[[ MATERIALS PROVIDED open ]]

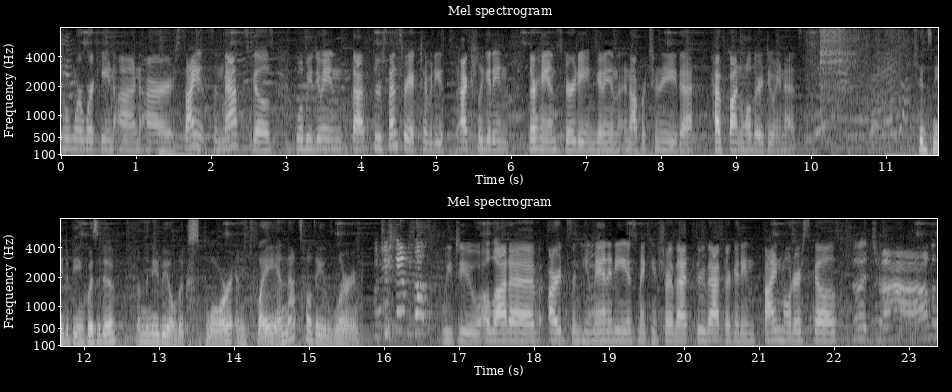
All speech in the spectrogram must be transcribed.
When we're working on our science and math skills, we'll be doing that through sensory activities, actually getting their hands dirty and getting an opportunity to have fun while they're doing it. Kids need to be inquisitive, and they need to be able to explore and play, and that's how they learn. We do a lot of arts and humanities, making sure that through that they're getting fine motor skills. Good job!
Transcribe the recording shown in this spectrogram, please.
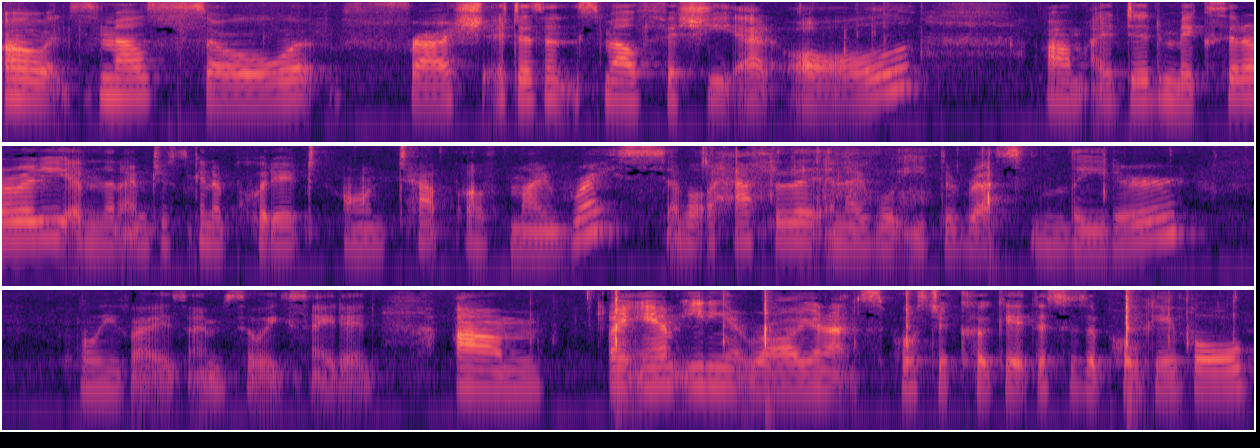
Oh, it smells so fresh. It doesn't smell fishy at all. Um, I did mix it already and then I'm just going to put it on top of my rice, about half of it, and I will eat the rest later. Oh, you guys, I'm so excited. Um, I am eating it raw. You're not supposed to cook it. This is a poke bowl.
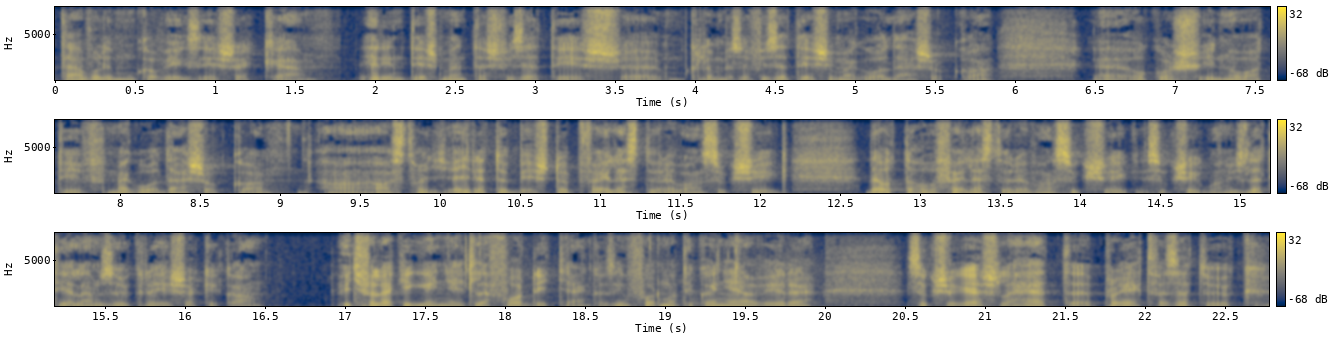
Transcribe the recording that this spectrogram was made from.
távoli munkavégzésekkel, érintésmentes fizetés, különböző fizetési megoldásokkal, okos, innovatív megoldásokkal, azt, hogy egyre több és több fejlesztőre van szükség, de ott, ahol fejlesztőre van szükség, szükség van üzleti elemzőkre is, akik a ügyfelek igényeit lefordítják az informatika nyelvére, szükséges lehet projektvezetők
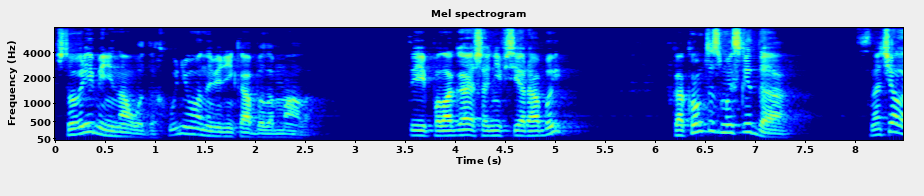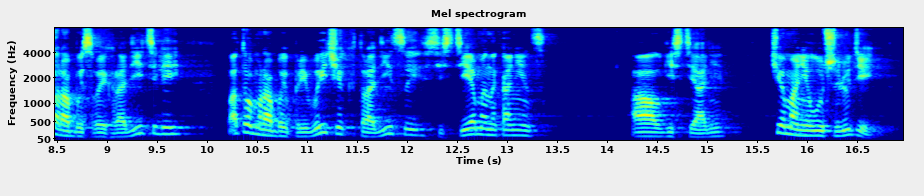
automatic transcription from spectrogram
что времени на отдых у него наверняка было мало. Ты полагаешь, они все рабы? В каком-то смысле да. Сначала рабы своих родителей, потом рабы привычек, традиций, системы, наконец. А алгистяне? Чем они лучше людей?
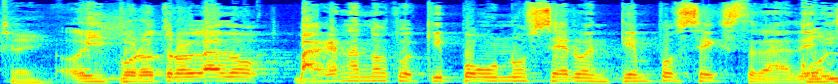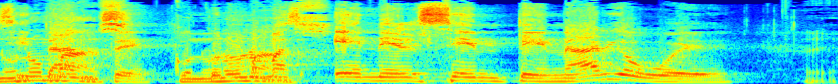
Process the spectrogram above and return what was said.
Sí. Y por otro lado, va ganando tu equipo 1-0 en tiempos extra de Con uno visitante. más, con uno más. En el centenario, güey. Sí.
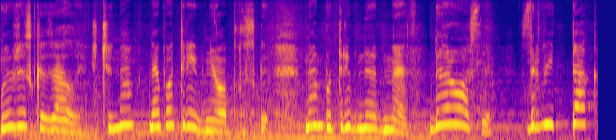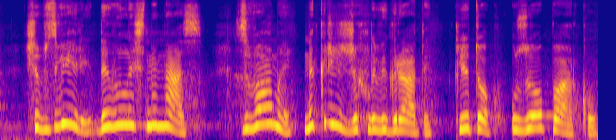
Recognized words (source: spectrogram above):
Ми вже сказали, що нам не потрібні оплески. Нам потрібне одне дорослі. Зробіть так, щоб звірі дивились на нас. З вами не крізь жахливі грати, кліток у зоопарку.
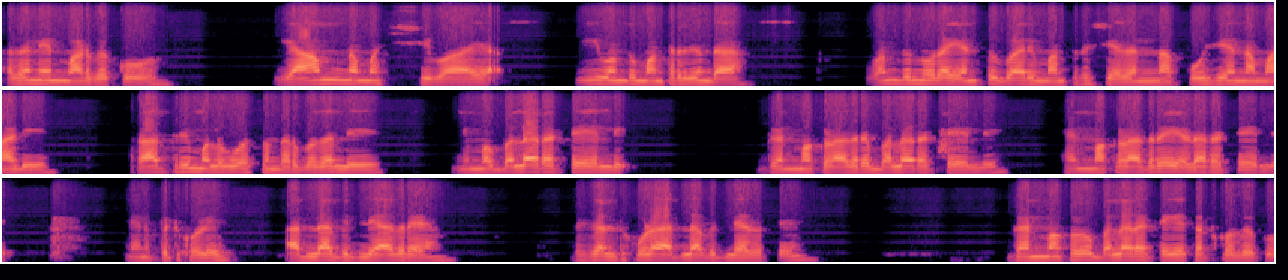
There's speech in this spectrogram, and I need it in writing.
ಅದನ್ನೇನು ಮಾಡಬೇಕು? ಯಾಮ್ ನಮ ಶಿವಾಯ. ಈ ಒಂದು ಮಂತ್ರದಿಂದ ಒಂದು ನೂರ ಎಂಟು ಬಾರಿ ಮಂತ್ರಿಸಿ ಅದನ್ನ ಪೂಜೆಯನ್ನ ಮಾಡಿ ರಾತ್ರಿ ಮಲಗುವ ಸಂದರ್ಭದಲ್ಲಿ ನಿಮ್ಮ ಬಲರಟ್ಟೆಯಲ್ಲಿ, ಗಂಡ್ಮಕ್ಳಾದ್ರೆ ಬಲರಟ್ಟೆಯಲ್ಲಿ, ಹೆಣ್ಮಕ್ಳಾದ್ರೆ ಎಡರಟ್ಟೆಯಲ್ಲಿ ನೆನಪಿಟ್ಕೊಳ್ಳಿ. ಅದ್ಲಾ ಬಿದ್ಲಿ ಆದ್ರೆ ರಿಸಲ್ಟ್ ಕೂಡ ಅದ್ಲಾ ಬಿದ್ಲಿ ಆಗುತ್ತೆ. ಗಂಡ್ಮಕ್ಳು ಬಲರಟ್ಟೆಗೆ ಕಟ್ಕೋಬೇಕು.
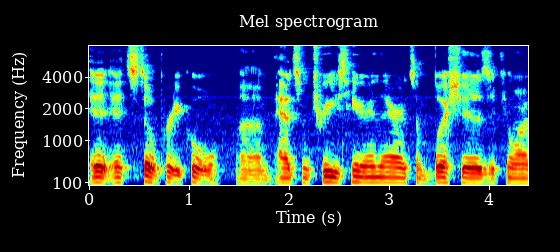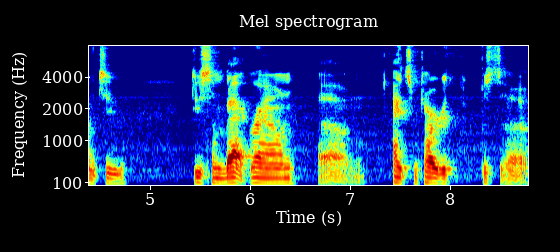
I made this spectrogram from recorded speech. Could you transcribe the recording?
it, it's still pretty cool. Um, add some trees here and there and some bushes if you want to do some background. Um, hide some target uh,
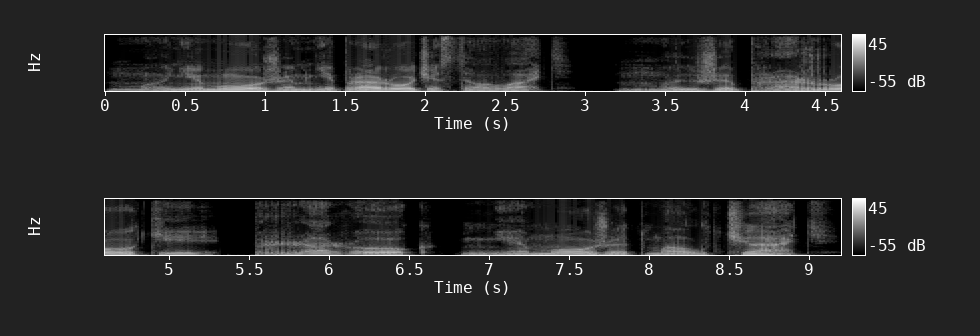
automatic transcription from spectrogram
Мы не можем не пророчествовать. Мы же пророки. Пророк не может молчать.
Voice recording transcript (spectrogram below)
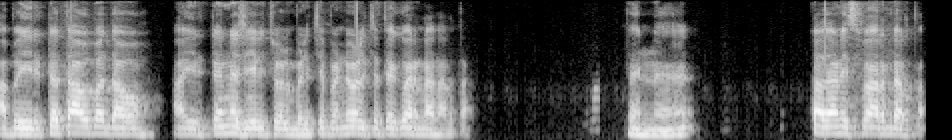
അപ്പൊ ഇരുട്ടത്താവുമ്പോ എന്താവും? ആ ഇരുട്ട് തന്നെ ശീലിച്ചോളും. വെളിച്ച പെണ്ണ് വെളിച്ചത്തേക്ക് വരണ്ടെന്ന് അർത്ഥം. പിന്നെ അതാണ് ഇസ്ഫാറിന്റെ അർത്ഥം.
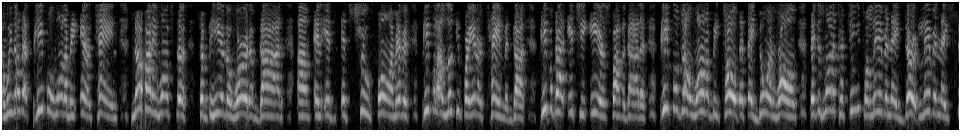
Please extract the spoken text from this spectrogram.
And we know that people want to be entertained. Nobody wants to, to hear the word of God um, and its, its true form. Every People are looking for entertainment, God. People got itchy ears, Father God. People don't want to be told that they're doing wrong. They just want to continue to live in their dirt, live in their sin.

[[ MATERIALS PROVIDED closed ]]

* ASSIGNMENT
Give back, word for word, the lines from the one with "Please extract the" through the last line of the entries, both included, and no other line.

* OUTPUT BELOW
Please extract the spoken text from this spectrogram.
And we know that people want to be entertained. Nobody wants to, to hear the word of God um, and its, its true form. Every People are looking for entertainment, God. People got itchy ears, Father God. People don't want to be told that they're doing wrong. They just want to continue to live in their dirt, live in their sin.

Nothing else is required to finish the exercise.